It was just four years ago that the Winnetou
series has started with the wonderful Der
Schatz im Silbersee, but with this film the series has pretty much
hit rock bottom (though Winnetou und das Halbblut
released only a few months before, was even worse). In this one, wrong decisions
were made all along the way: For one it was decided to not hire Lex Barker
to do one more as Winnetou's white bloodbrother Old
Shatterhand, instead, seasoned American B-cowboy Rod Cameron was hired to
do the lead - and due to his age (he was 56 when this was filmed) he was
in no shape to handle action or come across as the daredevil the script
tries to make him. Then Martin Böttcher's romantic tunes were
replaced by a more suspenseful score by Peter Thomas, who is by and large
the more interesting composer of the two, but his style of music sits ill
with the fairy-tale-like Winnetou-mood.
Furthermore, for a Western, the film makes remarkably little use of its

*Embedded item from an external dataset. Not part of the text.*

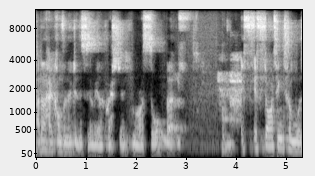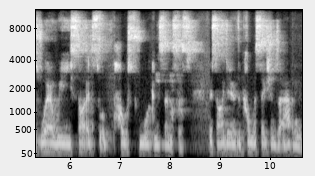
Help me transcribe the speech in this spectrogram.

(very scenic) outdoor locations, instead centers the action in a Mexican
village (not necessarily a bad thing, only it doesn't work here).
And Winnetou ?
Ah yeah, he seems to be absent during most of the plot ...
Winnetou (Pierre Brice) and his sister Nscho-tschi (Marie Versini) are
attacked by Silers (Harald Leipnitz) and his outlaws, but are saved by
trapper Old Firehand (Rod Cameron) and his friends young Tom (Todd
Armstrong) and old Caleb.
After the outlaws are fought off, our heroes decide to report the
incident to the Sergeant (Rik Battaglia) in the next town, Miramonte, but
the villagers of Miramonte have their problems with Silers and his men all
of their own, and what's worse, they have captured Silers' brother Billy
Bob (Wlater Wilz), and part of the villagers want to hang him for murder
while part want to free him so that Silers won't have his vengeance on
them. And when the Sergeant refuses to set Billy Bob free, some villagers
free him just like that ... but Billy Bob is shot while escaping. Now the
villagers who freed him make their getaway ... but they cross part with
Silers and his gang, who cold-bloodedly has them shot and directs their
waggon treck back to Miramonte, loaded with dynamite that goes up right at
the town's square.
Old Firehand now takes it upon himself to command Miramonte's defense,
while at the same time meeting Michèle (Nadia Gray), an old flame from
long ago, and finding out he has fathered her a son, Jace (Jörg Marquard)
back in the days, who now looks up to Firehand as his idol. Meanwhile,
Firehand's friend Tom and Winnetou's sister Nscho-Tschi fall in love,
while Winnetou ... well, he doesn't really do much at all.
Twice, Silers' gang attacks Miramonte, twice they are fought back by
the valiant villagers, but they suffer severe losses, and with each attack
more of Miramonte is blown up.
Then Winnetou has the glorious idea to get help, however, he is not all
that successful in putting his plan into operation, because he asks noone
but a gang of desperadoes for help, and to noone's real surprise, they
decide to side with Silers ...
However, thanks to some fireworks, and thanks to Winnetou who somehow
steals the outlaws' dynamite, the villagers can scare away Silers' gang
and the desperadoes, then they go to the offensive, kill the outlaws'
leaders and throw the rest of them into a conveniently situated pond ...
All's end that ends well.
Well, only Tom, who had fallen in love with Nscho-Tschi, had to die,
because she has to stay innocent for Old Shatterhand in Winnetou
I, which, despite having been made 3 years earlier, takes place
after the events of this one.
Viktor de Kowa does the (not very comical) comic relief as an eccentric
To noone's real surprise, Winnetou und sein Freund Old Firehand
was the last the last Winnetou-film
2 years later though, CCC-Filmkunst
tried to revive the series with Winnetou und Shatterhand im Tal der
Toten, reusing most of the classic cast and crew (Pierre Brice, Lex
Barker, Karin Dor, Ralf Wolter, director Harald Reinl, composer Martin
Böttcher), the film however became merely a moderate success, on both an
artistic and financial level.